The story line is taut, graphic, easy to read and full of shocking power games, sexual intrigue and bitter persecution and it is has the “feel” of a Wisdom narrative and yet its royal Persian king is deeply rooted in history. Commentaries are not normally read straight through like a theological treatise but slowly with the text ruminating and tricky questions dealt with in extended essays. In this case however I found myself reading Peter’s book straight through in two days because it is exciting, readable (not verse by verse analysis), current and remarkably, and I am still not sure how, Peter has managed to squeeze in just about a complete Biblical theology in a commentary on a book that does not mention “God”. Not bad! He achieves this in part by having sections in each chapter on “reading Esther in the light of the Old Testament” and “reading Esther in the light of the Bible”. There is a wealth of Biblical thinking here to challenge, teach and strengthen the soul!

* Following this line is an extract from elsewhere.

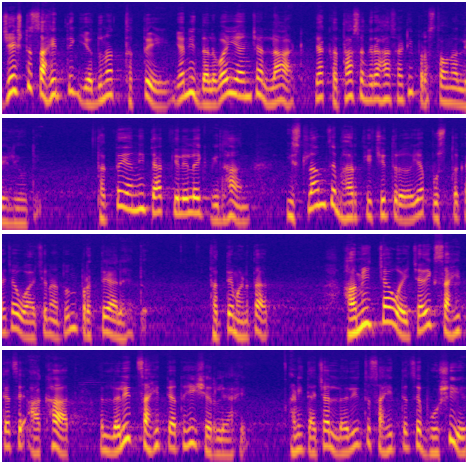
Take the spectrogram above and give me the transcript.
ज्येष्ठ साहित्यिक यदुनाथ थत्ते यांनी दलवाई यांच्या लाट या कथासंग्रहासाठी प्रस्तावना लिहिली होती. थत्ते यांनी त्यात केलेलं एक विधान इस्लामचे भारतीय चित्र या पुस्तकाच्या वाचनातून प्रत्ययाला येतं. थत्ते म्हणतात हमीदच्या वैचारिक साहित्याचे आखात ललित साहित्यातही शिरले आहे आणि त्याच्या ललित साहित्याचे भूशीर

Chapter 1 is helpful historical background. Throughout the book Peter has inserted material from Herodotus’s ancient and detailed history of the Persians and demonstrates the historical veracity of the biblical book of Esther. Chapter 2 reminds us that a verse is not a text .. a book is a text and we should read the Book of Esther first as a whole. Chapter 3 focusses on the materialism of King Xerxes and his kingdom and relates strongly to our oversupplied Western society. Chapter 4 is about Exile and we are reminded that all Christians today are in exile and we need to pay attention. Here I read that God uses sinners to achieve his good purposes. (p62). When you think about it, who else could he use? Chapter 5 is about ethnic cleansing, evil and disproportionate rage and is very close to home. Chapter 6 is about persecution and courage and us..for a time such as this…each moment of our lives is an opportunity..courage is grace under pressure. I think this is the central thrust of this commentary.
Chapter 7 is about providence and Peter reminds us of Puritan John Flavell’s comment that sometimes providences, like Hebrew letters, must be read backwards. (p126) Just to keep us off balance Peter throws in a challenging and demanding word from Sören Kierkegaard and even more from William Carey: we should expect great things from God, and attempt great things for God. Chapter 8 is about overturning, retribution and justice. Chapter 9 is about sorrow turned to joy but that persecution will always be there. Peter has us grappling with Neusner, Pascal and Calvin and reminds us that in the West our news outlets are silent about God and that persecution will only increase in coming years, as our societies claim to be tolerant, but will tolerate anything except Christianity. (p176) Peter takes us to the Book of Revelation to help us understand Esther and our own plight. The Commentary finishes with a deeply challenging analysis of Reading the New Testament in the light of Esther.
Study group questions, a list of Esther commentaries and related books and a further list of books referred to in the text make this a very useful commentary indeed. A good red wine improves with age. Dr Peter Adam just keeps getting more and more challenging and helpful. 5 stars for me.